There’s more to it than university as Australia’s National Apprentice Employment Network (NAEN) will be quick to tell you. NAEN has welcomed a new initiative from the federal government aimed at promoting the extraordinary range of careers available through vocational education and training (VET).
The National Executive Officer of NAEN, Lauren Tiltman, said that the Real skills for real careers initiative had the potential to make a big difference in demonstrating the depth and variety of jobs that are on offer through a VET pathway.
“There are still too many people who don’t appreciate the enormous array of skills and careers opened up through VET.
“It is vitally important that everyone – students, job-seekers, parents, careers counsellors and teachers – understand the rich diversity of career choices that VET offers,” Tiltman said.
As well as highlighting the career opportunities from a vocational education, the government is improving the MySkills website with additional entry points for job-seekers, employers, parents and careers advisers to provide additional information.

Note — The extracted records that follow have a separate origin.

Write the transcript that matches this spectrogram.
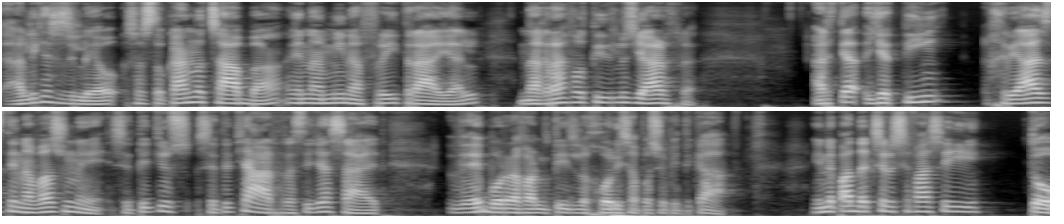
αλήθεια σας λέω, σας το κάνω τσάμπα ένα μήνα free trial να γράφω τίτλους για άρθρα. Αρχικά, γιατί χρειάζεται να βάζουν σε, τέτοιους, σε τέτοια άρθρα, σε τέτοια site, δεν μπορούν να βάλουν τίτλο χωρίς αποσιοποιητικά. Είναι πάντα, ξέρεις, σε φάση το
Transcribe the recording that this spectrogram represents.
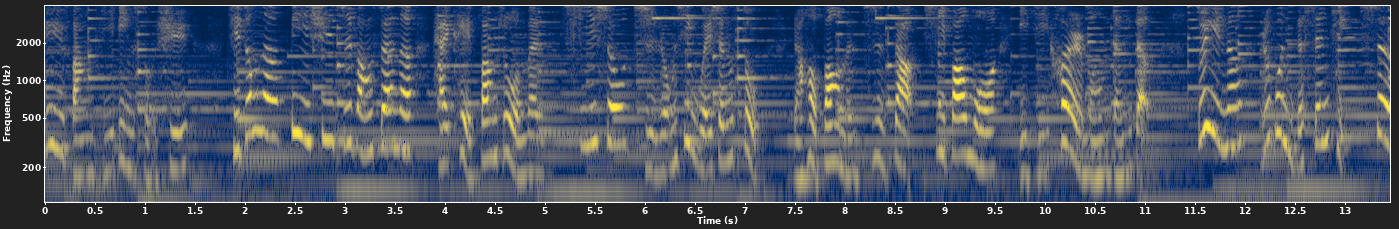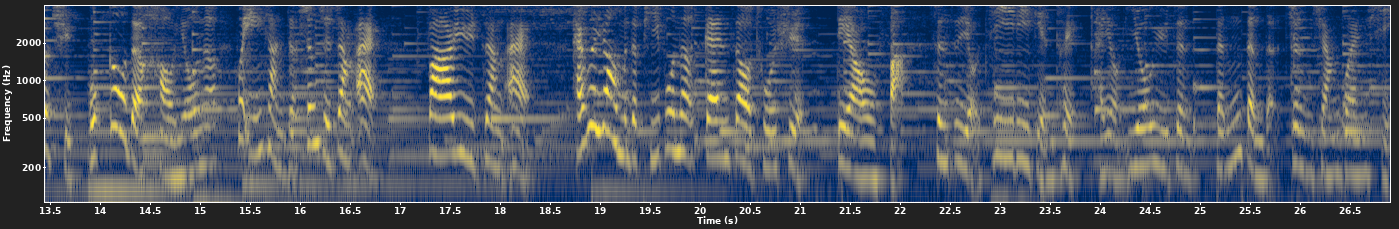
预防疾病所需。其中呢，必需脂肪酸呢，还可以帮助我们吸收脂溶性维生素，然后帮我们制造细胞膜以及荷尔蒙等等。所以呢，如果你的身体摄取不够的好油呢，会影响你的生殖障碍、发育障碍，还会让我们的皮肤呢干燥脱屑。掉发，甚至有记忆力减退，还有忧郁症等等的正相关性。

Tiltman said that the changes would help to elevate the status of VET and demonstrate the part it plays in employment and career choice.
“For too long the VET system has been viewed as an alternative to university, and this is creating a generation who are being funnelled into ill-suited university courses and career paths,” she said.
“We should recognise the value of vocational training and the rewards that flow, especially through apprenticeships and traineeships."
Ready for a what am I doing with my life moment? Here you go; 16-year-old Shuan Hern Lee a student from The University of Western Australia has been named the best junior pianist in the world. Read More
Students from Mount Burr in South Australia will get the opportunity to visit the emerald city and see the world-famous Vivid festival, evening up the disparity in experiences between city and regional students. Read More
Education look out; there was a noticeable shift towards financially motivated cyber crime (80%) in educational services.
Jobs are down a bit from last year according to SEEK but the good news is that wages are up and it’s still great to be a teacher or in education.
The National Excellence in Schools Leadership Institute (NESLI) have announced the ten global experts who will make up NESLI’s inaugural advisory board.